ACTIVITY: Print the records below exactly, and do not carry over any picture.

[Extracted data entries]
# # # # #

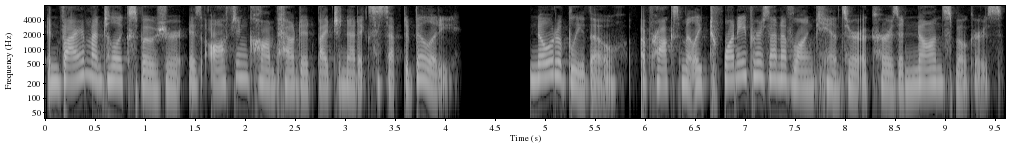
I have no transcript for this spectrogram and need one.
Environmental exposure is often compounded by genetic susceptibility. Notably, though, approximately 20% of lung cancer occurs in non smokers,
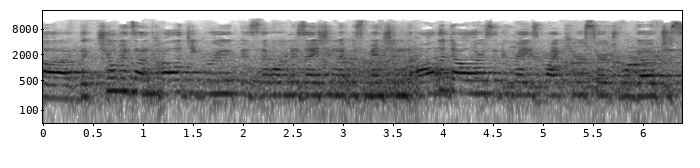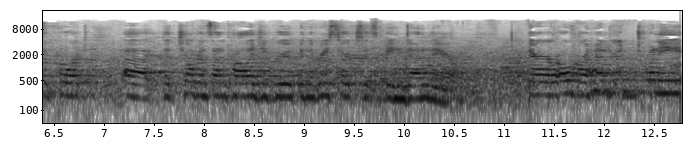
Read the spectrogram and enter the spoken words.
Uh, the Children's Oncology Group is the organization that was mentioned. All the dollars that are raised by CureSearch will go to support uh, the Children's Oncology Group and the research that's being done there. There are over 120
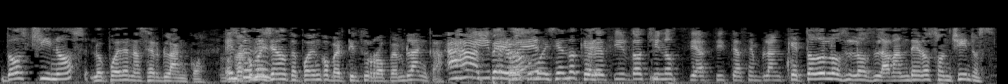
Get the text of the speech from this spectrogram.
Dos chinos lo pueden hacer blanco. o sea, Entonces- como diciendo, te pueden convertir tu ropa en blanca. Ajá, Sí, pero, pero como diciendo que- Pero decir dos chinos si así te hacen blanco. Que todos los, los lavanderos son chinos.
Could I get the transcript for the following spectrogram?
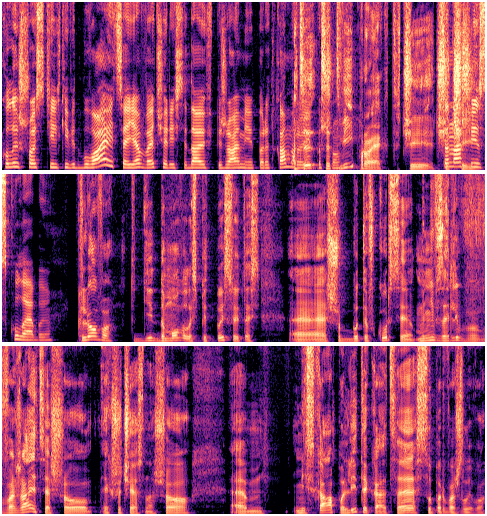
коли щось тільки відбувається, я ввечері сідаю в піжамі перед А камерою і пишу. це твій проект? Чи, чи Це наш чий? із кулебою. Кльово. Тоді домовились, підписуйтесь, е, щоб бути в курсі. Мені взагалі вважається, що, якщо чесно, що ем, міська політика це супер важливо.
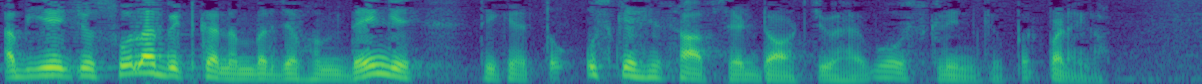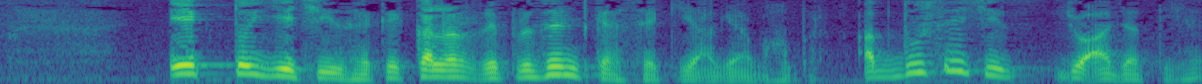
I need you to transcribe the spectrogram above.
اب یہ جو سولہ بٹ کا نمبر جب ہم دیں گے، ٹھیک ہے، تو اس کے حساب سے ڈاٹ جو ہے وہ اسکرین کے اوپر پڑے گا۔ ایک تو یہ چیز ہے کہ کلر ریپرزینٹ کیسے کیا گیا وہاں پر۔ اب دوسری چیز جو آ جاتی ہے،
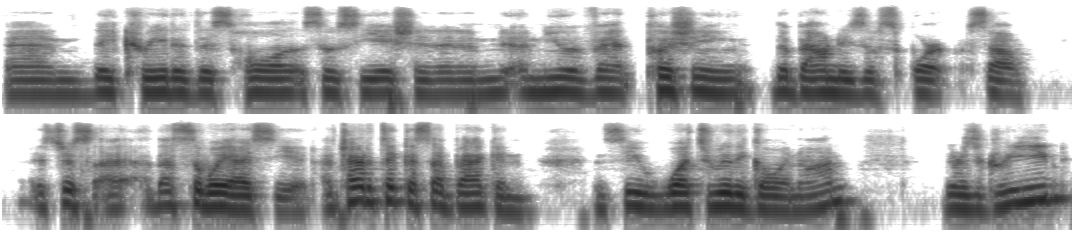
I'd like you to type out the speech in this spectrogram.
and they created this whole association and a, a new event pushing the boundaries of sport. So it's just I, that's the way I see it. I try to take a step back and and see what's really going on. There's greed,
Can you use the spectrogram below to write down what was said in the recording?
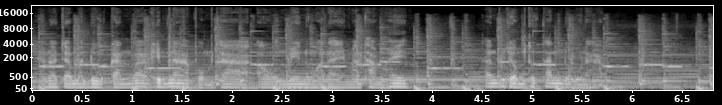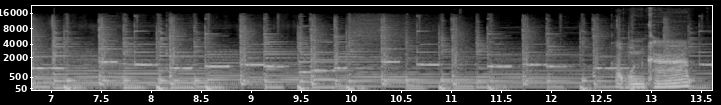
เดี๋ยวเราจะมาดูกันว่าคลิปหน้าผมจะเอาเมนูอะไรมาทำให้ท่านผู้ชมทุกท่านดูนะครับ ขอบคุณครับ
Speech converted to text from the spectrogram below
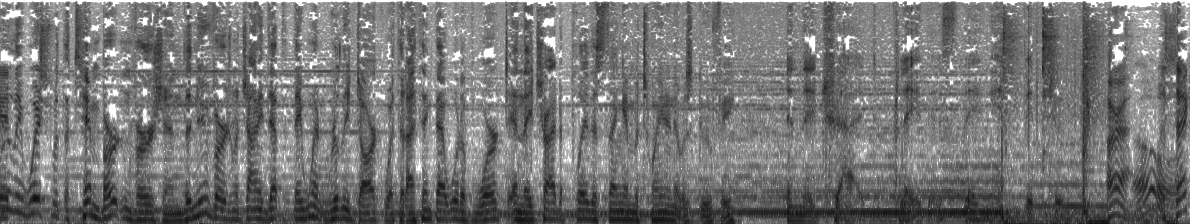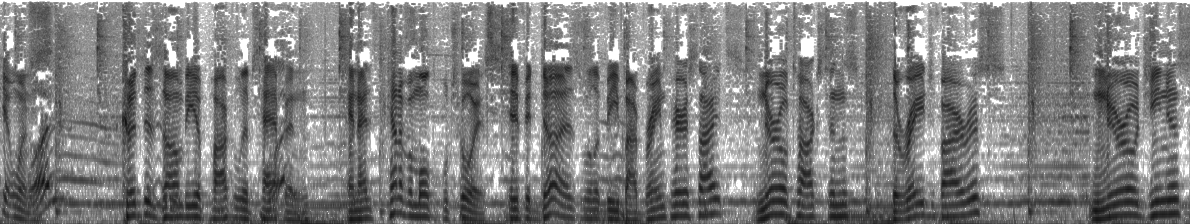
really wish with the Tim Burton version, the new version with Johnny Depp, that they went really dark with it. I think that would have worked, and they tried to play this thing in between, and it was goofy. and they tried to play this thing in between. All right. Oh. The second one. Could the zombie apocalypse happen? And it's kind of a multiple choice. If it does, will it be by brain parasites, neurotoxins, the rage virus, neurogenius,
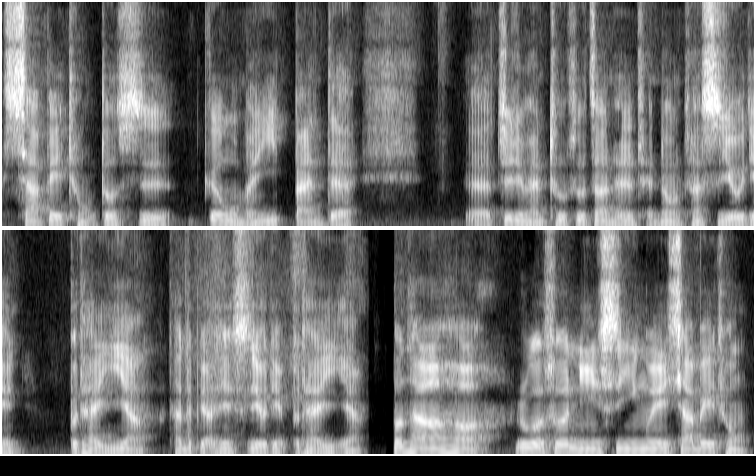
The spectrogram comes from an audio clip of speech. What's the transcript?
下背痛都是跟我们一般的呃椎间盘突出造成的疼痛，它是有点。不太一样，它的表现是有点不太一样。通常哈，如果说您是因为下背痛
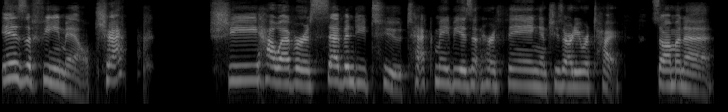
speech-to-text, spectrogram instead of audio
is a female, check she, however, is 72. Tech maybe isn't her thing and she's already retired. So I'm going to,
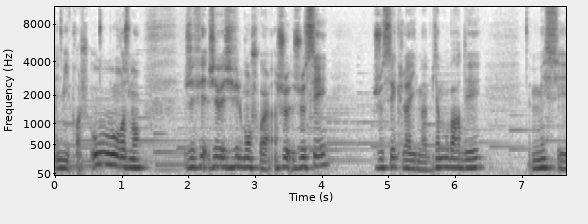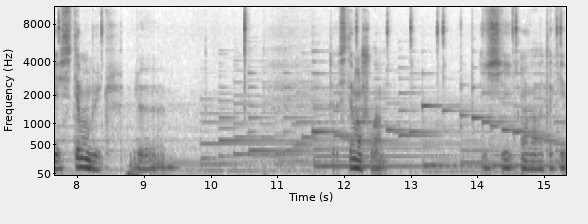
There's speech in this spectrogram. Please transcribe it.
Ennemi proche. Ouh, heureusement. J'ai fait, le bon choix. Je, sais, je sais que là, il m'a bien bombardé. Mais c'était mon but. De c'était mon choix. Ici, on va attaquer.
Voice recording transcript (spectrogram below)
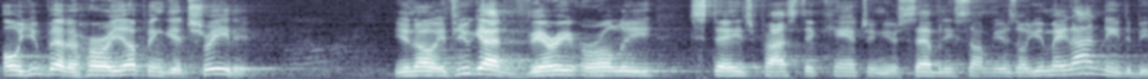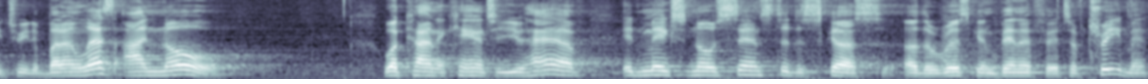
oh, you better hurry up and get treated. You know, if you got very early stage prostate cancer and you're 70 something years old, you may not need to be treated. But unless I know what kind of cancer you have, it makes no sense to discuss uh, the risk and benefits of treatment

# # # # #

EXERCISE OUTPUT:
I have no transcript for this spectrogram and need one.
Environmental exposure is often compounded by genetic susceptibility. Notably, though, approximately 20% of lung cancer occurs in non smokers,
Read the spectrogram and enter the spoken words.
Uh, the Children's Oncology Group is the organization that was mentioned. All the dollars that are raised by CureSearch will go to support uh, the Children's Oncology Group and the research that's being done there. There are over 120
Get the text of the speech from this spectrogram.
Dos chinos lo pueden hacer blanco. o sea, Entonces- como diciendo, te pueden convertir tu ropa en blanca. Ajá, Sí, pero, pero como diciendo que- Pero decir dos chinos si así te hacen blanco. Que todos los, los lavanderos son chinos.
Could I get the transcript for the following spectrogram?
коли щось тільки відбувається, я ввечері сідаю в піжамі перед А камерою і пишу. це твій проект? Чи, чи Це наш чий? із кулебою. Кльово. Тоді домовились, підписуйтесь, е, щоб бути в курсі. Мені взагалі вважається, що, якщо чесно, що ем, міська політика це супер важливо.
I need you to transcribe the spectrogram above.
اب یہ جو سولہ بٹ کا نمبر جب ہم دیں گے، ٹھیک ہے، تو اس کے حساب سے ڈاٹ جو ہے وہ اسکرین کے اوپر پڑے گا۔ ایک تو یہ چیز ہے کہ کلر ریپرزینٹ کیسے کیا گیا وہاں پر۔ اب دوسری چیز جو آ جاتی ہے،
I'd like you to type out the speech in this spectrogram.
and they created this whole association and a, a new event pushing the boundaries of sport. So it's just I, that's the way I see it. I try to take a step back and and see what's really going on. There's greed,
Can you use the spectrogram below to write down what was said in the recording?
เดี๋ยวเราจะมาดูกันว่าคลิปหน้าผมจะเอาเมนูอะไรมาทำให้ท่านผู้ชมทุกท่านดูนะครับ ขอบคุณครับ
Speech converted to text from the spectrogram below
really wish with the Tim Burton version, the new version with Johnny Depp, that they went really dark with it. I think that would have worked, and they tried to play this thing in between, and it was goofy. and they tried to play this thing in between. All right. Oh. The second one. Could the zombie apocalypse happen? And it's kind of a multiple choice. If it does, will it be by brain parasites, neurotoxins, the rage virus, neurogenius,
The spectrogram comes from an audio clip of speech. What's the transcript?
下背痛都是跟我们一般的呃椎间盘突出造成的疼痛，它是有点。不太一样，它的表现是有点不太一样。通常哈，如果说您是因为下背痛
speech-to-text, spectrogram instead of audio
is a female, check she, however, is 72. Tech maybe isn't her thing and she's already retired. So I'm going to,
There's speech in this spectrogram. Please transcribe it.
Ennemi proche. Ouh, heureusement. J'ai fait, le bon choix. Je, sais, je sais que là, il m'a bien bombardé. Mais c'était mon but. De c'était mon choix. Ici, on va attaquer.
Voice recording transcript (spectrogram below)
oh, you better hurry up and get treated. You know, if you got very early stage prostate cancer and you're 70 something years old, you may not need to be treated. But unless I know what kind of cancer you have, it makes no sense to discuss uh, the risk and benefits of treatment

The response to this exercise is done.